NEW ORLEANS — From the outside looking in, it sure seemed as if former Patriots defensive coordinator Dean Pees avenged some personal slights when his Ravens defense led the way in Baltimore’s 28-13 victory over New England in the AFC Championship game.
After coordinating the Patriots defense for Bill Belichick from 2006-09, Pees did not return after his contract ended and he wound up as linebackers coach for the Ravens. Most times in the NFL, if you go from being a coordinator to a positional coach, your performance was deemed not satisfactory. But Pees has maintained he was not fired and that it was a personal decision.
Perhaps Pees left the Patriots because he believed Josh McDaniels was going to hire him as defensive coordinator after the then-Broncos head coach fired Mike Nolan. That’s what an ESPN report said last week. It also stated that Pees was “snubbed” by McDaniels in favor of Don Martindale.
So there was Pees getting the better of two coaches who apparently didn’t want him — Belchick and McDaniels (now back as Patriots offensive coordinator) — to reach Super Bowl XLVII.
“Pees receives total revenge,” an NFL executive texted ESPN’s Adam Schefter.
But at Media Day Tuesday, Pees shot down the notion that shutting down the Patriots’ high-powered offense gave him personal satisfaction.
“Well, first of all, the only satisfaction that winning in New England gave to me was the fact that I got an opportunity to come here [to the Super Bowl],” Pees said.
“And second of all, the kind of thought that it didn’t end well in New England is totally false. I am great friends with Bill Belichick, with [Patriots linebackers coach] Pepper Johnson, with all those guys. You guys have no idea why I left there, and you never will. So whatever reason you guys think I left, you don’t know.
“And there’s nothing I have negative about New England. The players up there, the coaches up there are great friends. I had an opportunity to leave and I left.”
Though he was asked about McDaniels and the opportunity that eluded him with the Broncos, Pees didn’t comment on that.
The fact remains that Pees, 63, was able to construct a plan that held the Patriots to their lowest point total since a 16-9 loss to the Jets on Sept. 20, 2009.
Pees didn’t reveal any inside information on his game plan, which clearly stifled Patriots quarterback Tom Brady. He said he didn’t take anything from the game-plans of Jets coach Rex Ryan, who has used similar “spin the dial” pass rushes and coverages — changing up each on consecutive plays at times — against Brady in the past.
“He’s done a great job of making game-plan choices and decisions that have been really effective strategically against the people we’ve played,” Ravens coach John Harbaugh said of Pees. “You saw that play out [against the Patriots].

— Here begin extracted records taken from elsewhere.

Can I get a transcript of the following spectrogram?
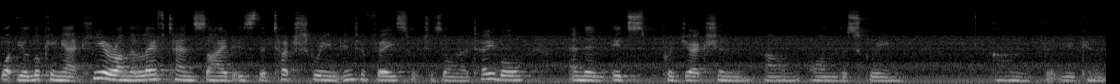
What you're looking at here on the left hand side is the touchscreen interface, which is on a table, and then its projection um, on the screen. um, that you can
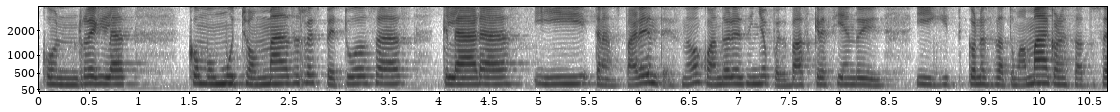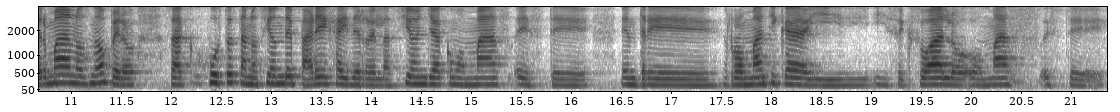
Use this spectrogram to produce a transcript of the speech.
con reglas como mucho más respetuosas, claras y transparentes, ¿no? Cuando eres niño, pues vas creciendo y, y, conoces a tu mamá, conoces a tus hermanos, ¿no? Pero, o sea, justo esta noción de pareja y de relación ya como más, este, entre romántica y, sexual o, o, más, este,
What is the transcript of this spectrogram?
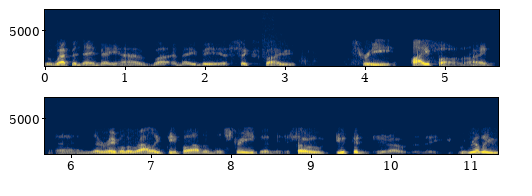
the weapon they may have uh, may be a six by three iPhone, right? And they're able to rally people out of the street, and so you could, you know, really,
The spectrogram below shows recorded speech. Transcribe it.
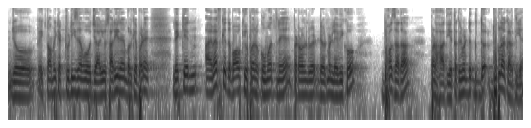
جو اکنامک ایکٹیویٹیز ہیں وہ جاری و ساری رہیں، بلکہ بڑھیں۔ لیکن آئی ایم ایف کے دباؤ کے اوپر حکومت نے پیٹرول ڈیولپمنٹ لیوی کو بہت زیادہ بڑھا دیا، تقریباً دگنا کر دیا۔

“[Cornerback] Cary Williams mentioned that it was a pretty straightforward game plan, and it was. The guys executed it really well. To me, that’s what a great coach, a great teacher does.”
If you look at the statistics from the AFC title game, you might think the Patriots had won — or at least scored more than 13 points.
The Patriots had more plays, first downs, third-down conversions, total yards, and passing yards, and Brady wasn’t sacked.
But the Ravens came through where and when Pees wanted them to: in the red zone. They scored on all four of their trips inside the 20-yard line, while the Patriots were just 1 for 4.
“One area where the players have bought into was, ‘Don’t worry about stats, worry about points.’ Winning the game and points,” said Pees, echoing the defensive beliefs of Belichick. “And even though we’ve given up yardage and stuff, I . . . could . . . really . . . care . . . less.
“The bottom line is, we need to be good in the red zone, and we need to not give up points. We did good in the red zone all year.”
Patriots fans long will remember how Pees’s defense failed in the red zone the last time he was in the Super Bowl.
Clinging to a 14-10 lead against the Giants in Super Bowl XLII with 39 seconds left, Pees called for an all-out blitz on first down from the 13-yard line that left 5-foot-9-inch cornerback Ellis Hobbs, who was playing with a groin injury, one-on-one against 6-5 Giants receiver Plaxico Burress. The result was an easy game-winning touchdown.
Pees said that was a game-planned call, and he has no regrets about it.
“Sometimes you blitz and they get you, sometimes you blitz and they don’t,” Pees said. “If I would have laid back and they would have scored, then it would have been, ‘Why didn’t you pressure him?’Continued...